For our final exam, using our flight plan we had to fly from Abbotsford Airport (CYXX) to Nanaimo (CYCD) in a Cessna 172 simulator. Going into the exam, I was nervous and fearful of not preparing myself enough. However, the course itself had prepared me for this exam without even me realizing it. The exam was not based on “book-knowledge” although it may be helpful to some extent, but it encouraged you to use your natural ability to fly and common sense to put it simply. So as much as I studied, I wouldn’t have succeeded during my exam if I didn’t understand the general concepts learned in class that no book could ever teach me the same way. The most challenging part of the flight was how sensitive the simulators controls were to every movement you made. Overall, flying was nowhere near as challenging to landing due to the lack of visibility of the runway from afar and being able to angle yourself in preparation to land square onto the runway. Timing was everything, the timing to decrease your speed as well as lower your altitude before approaching the runway.
What I loved most about this course however is that the instructor was what made this course enjoyable.

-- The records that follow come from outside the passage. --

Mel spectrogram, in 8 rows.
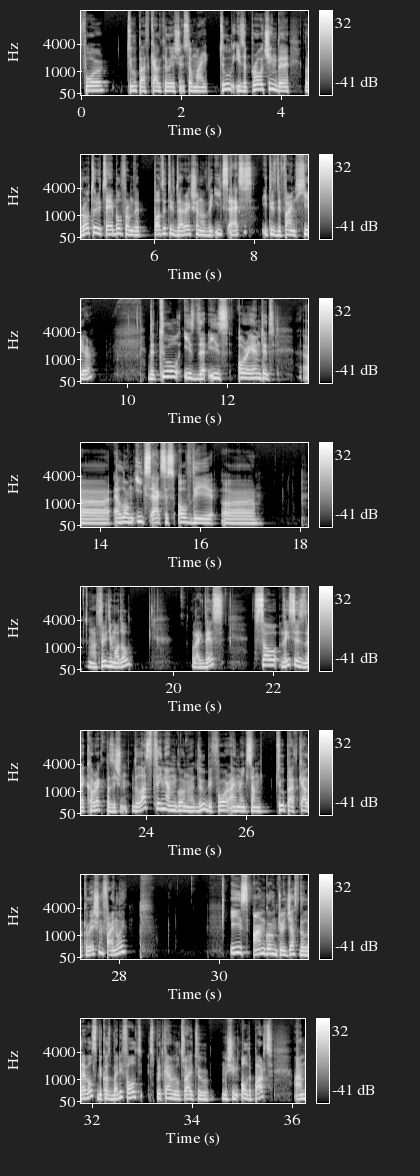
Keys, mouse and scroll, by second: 11.9 right click, 12.3 middle click, 12.7 scroll down 4, 15.4 right click, 17.5 scroll, 20.1 right click, 20.3-21.0 scroll, 23.1 right click, 24.8 click, 25.3 scroll, 26.1 right click, 26.4-28.1 scroll, 30.5 click, 31.2 click, 31.4 scroll, 35.5 scroll.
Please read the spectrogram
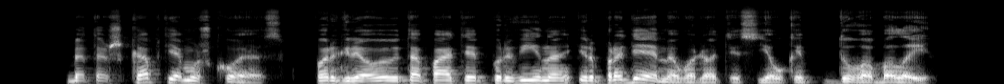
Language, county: Lithuanian, Vilnius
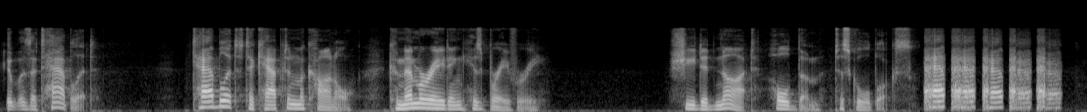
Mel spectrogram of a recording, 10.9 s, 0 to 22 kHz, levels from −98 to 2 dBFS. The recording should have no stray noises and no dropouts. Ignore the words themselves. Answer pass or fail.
fail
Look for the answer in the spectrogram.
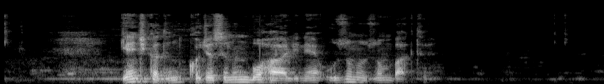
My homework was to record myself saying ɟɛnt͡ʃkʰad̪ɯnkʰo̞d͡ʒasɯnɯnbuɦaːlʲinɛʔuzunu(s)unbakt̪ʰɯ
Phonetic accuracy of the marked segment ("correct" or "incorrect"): incorrect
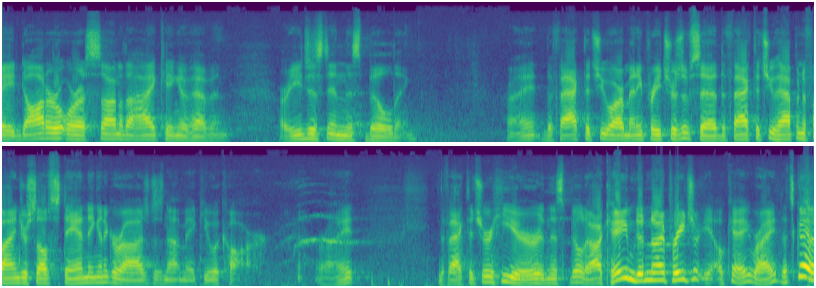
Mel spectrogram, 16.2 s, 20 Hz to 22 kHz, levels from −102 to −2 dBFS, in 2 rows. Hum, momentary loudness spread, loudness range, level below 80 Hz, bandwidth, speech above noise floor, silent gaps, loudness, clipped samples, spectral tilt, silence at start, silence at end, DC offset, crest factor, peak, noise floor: none; 15 LU; 8 LU; -54 dBFS; 17.5 kHz; 36 dB; none; -16 LUFS; under 0.1%; -4.5 dB/octave; 0 s; 0 s; under 0.1%; 16 dB; 0 dBFS; -51 dBFS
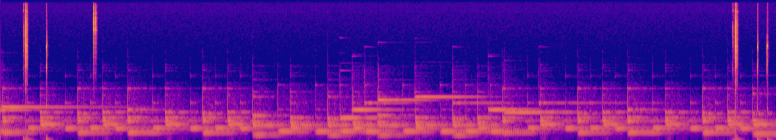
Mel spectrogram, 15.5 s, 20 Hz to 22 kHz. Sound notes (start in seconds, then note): 0.8 click sound; 12.3 calm music; 15.1 click sound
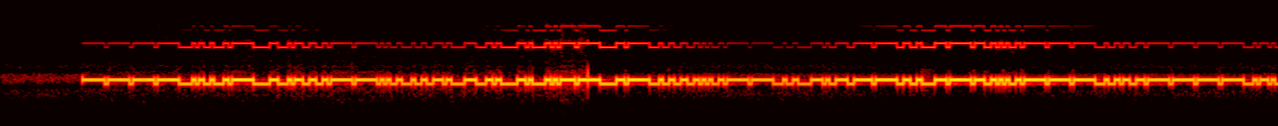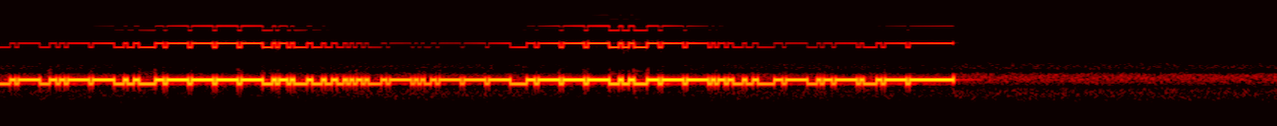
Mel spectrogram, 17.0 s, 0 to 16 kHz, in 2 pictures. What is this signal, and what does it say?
RTTY (45.45 baud, 170 Hz shift), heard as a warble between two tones, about 1360 Hz centre, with fading. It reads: THIS CONTEXT IS OBVIOUS WHEN THE REST OF THE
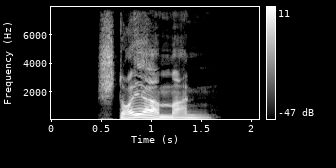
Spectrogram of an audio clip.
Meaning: 1. helmsman (he who is responsible for steering a ship) 2. coxswain
- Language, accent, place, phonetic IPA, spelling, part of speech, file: German, Germany, Berlin, [ˈʃtɔɪ̯ɐˌman], Steuermann, noun, De-Steuermann.ogg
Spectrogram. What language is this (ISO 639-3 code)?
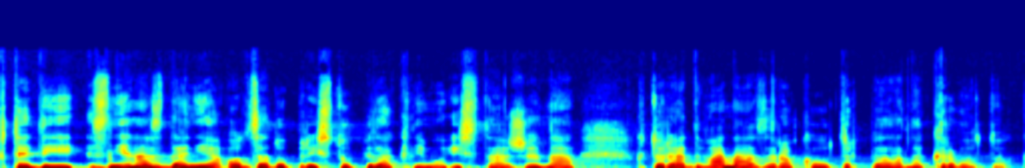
slk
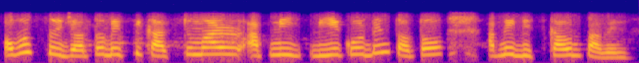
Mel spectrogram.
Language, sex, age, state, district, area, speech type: Bengali, female, 18-30, West Bengal, Uttar Dinajpur, rural, conversation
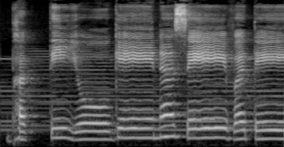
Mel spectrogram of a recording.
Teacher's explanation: మహాప్రాణాక్షరము భ దాని మీద ఆఘాత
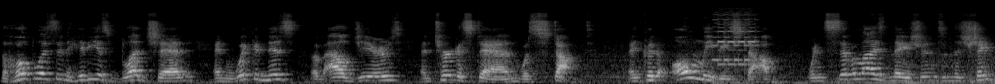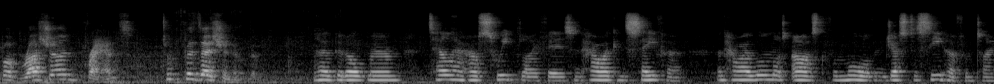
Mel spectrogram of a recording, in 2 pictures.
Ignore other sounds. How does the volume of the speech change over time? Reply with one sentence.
The volume of the speech stays about the same.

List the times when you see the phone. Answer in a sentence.
The phone can be heard from 7.1 to 7.7 s.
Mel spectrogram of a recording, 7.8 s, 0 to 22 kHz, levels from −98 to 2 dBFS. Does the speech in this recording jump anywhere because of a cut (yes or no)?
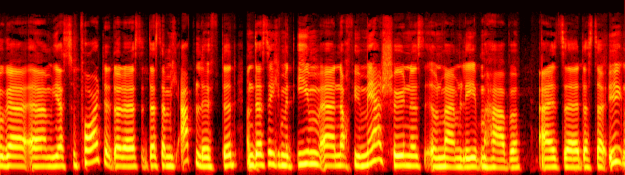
yes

It wasn’t about the percentage we received in class, but the learning experience as a whole. He had innovative teaching tactics as he ensured that our success was not based on our grades, but rather gave us an opportunity to grow and learn far beyond the curriculum and attain knowledge that was not taught by him, but taught by ourselves through experience. The people I met through this Aviation course, as well as the places I would have not been able to go to without this course is not indescribable in words. These memories will be what I will cherish forever, and the skills that I have developed with everything I’ve learned are nothing that I could have achieved on my own. This course has opened numerous paths and provided great insight for me as a person keen to knowledge. The exploration of all the various perspectives brought me to realize that I may have an interest and desire to work as an aircraft manufacturer as well as reinforced the drive to attain a career in Aviation. I have been exposed a number of career paths in Aviation that include but aren’t limited to; Aviation Law, Commercial Pilot, Sports Pilot, Maintenance, Engineering, Airport Management, Manufacture and Design, Flight Instruction, and Air Traffic Control. Whether it involves working for the Boeing Company, becoming a Commercial Pilot, or even perhaps an Air Traffic Controller – I am intrigued by the different aspects of Aviation that I have come to understand aside from just becoming a pilot.
Hey, Ian. I think you are onto something here.